- Ensures their values and preferences are respected
- Integration of Machine Learning & AI
- Predict patient deterioration
- Optimize symptom management
- Support clinical decision-making
There will also be advancements in technology like predictive analytics to identify patient needs and prioritize patient visits. It will strengthen innovation and lead to more connected data.
A new opportunity for Post-Acute providers will be the drive into a Value-Based Insurance Design (VBID) Model. Payers will begin to define what hospice value and quality looks like and work on how palliative care impacts hospice and the quality of services provided. As in all areas of health care, coding changes will continue and require more specificity.
Look for provider consolidation to continue along with payers creating their provider networks based on providers they own. In the years to come, flexibility will be necessary to adapt quickly to meet the needs of the communities supported.
Recent research from analysts at the Center for Medicare & Medicaid Innovation (CMMI) found that when deployed at scale, palliative care can help achieve many of the health care systems current goals, including reduced costs, improved patient satisfaction and quality of life. The CMMI analysis examined the results of several programs including community based, hospital based and home health-based programs. Each of the programs demonstrated palliative’s care potential for generating savings and improving quality of care. For example, one model reduced total Medicare spending among beneficiaries served by 14%. It also decreased ED visits by 14% and inpatient admissions by 26% while boosting hospice enrollment by 29%. Total savings per patient reached $7,254.
Recognizing the strategic importance of palliative care is a wise investment in the overall well-being of patients and the efficiency of our healthcare systems.

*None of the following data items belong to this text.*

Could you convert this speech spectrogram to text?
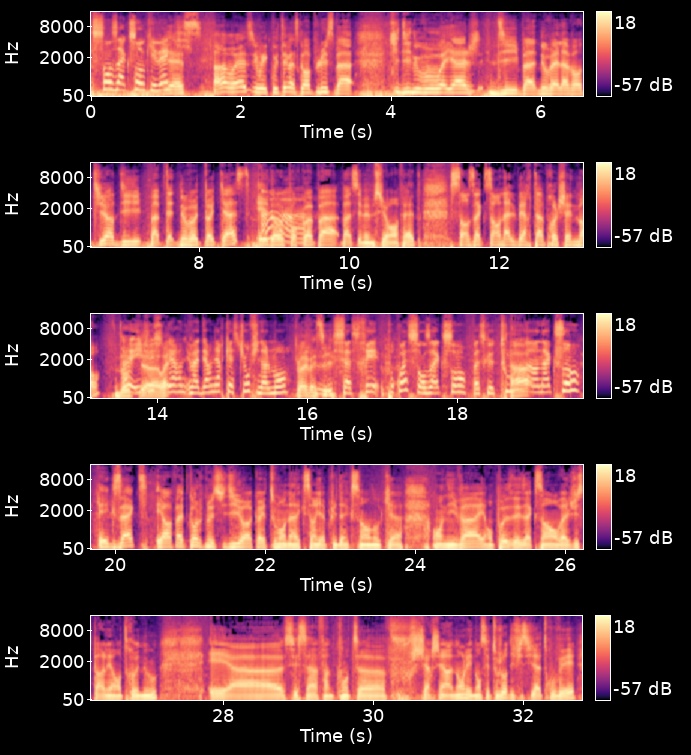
sans accent au Québec. Yes. Ah ouais, si vous écoutez, parce qu'en plus, bah, qui dit nouveau voyage dit bah, nouvelle aventure, dit bah, peut-être nouveau podcast. Et donc ah. pourquoi pas, bah, c'est même sûr en fait, sans accent en Alberta prochainement. Donc, ah, et juste euh, ma dernière question finalement. Ouais, euh, ça serait pourquoi sans accent? Parce que tout le monde ah. a un accent. Exact. Et en fait, quand je me suis dit, oh, quand tout le monde a un accent, il n'y a plus d'accent. Donc euh, on y va et on pose les accents, on va juste parler entre nous. Et c'est ça, fin de compte euh, chercher un nom, les noms c'est toujours difficile à trouver.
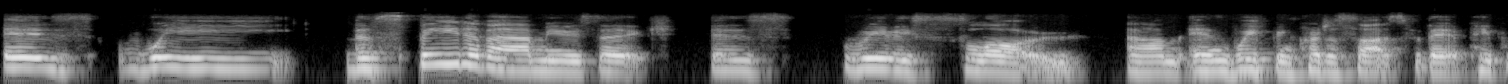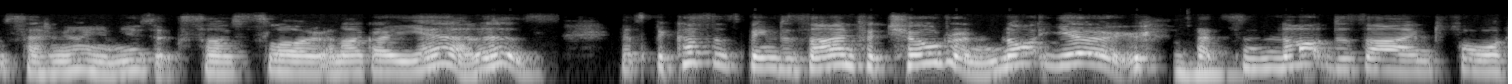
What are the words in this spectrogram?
is we the speed of our music is really slow um, and we've been criticised for that. People saying, "Oh, your music's so slow," and I go, "Yeah, it is. It's because it's been designed for children, not you. Mm-hmm. It's not designed for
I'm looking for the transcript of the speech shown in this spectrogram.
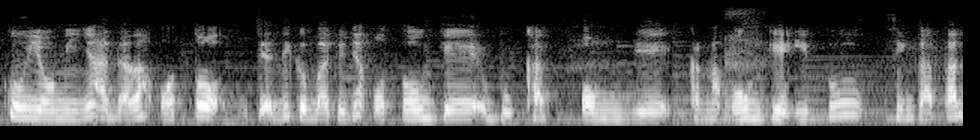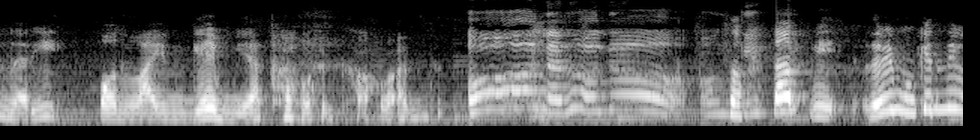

It is imperative that policymakers, healthcare professionals, and the public continue to prioritize and expand access to this invaluable form of care.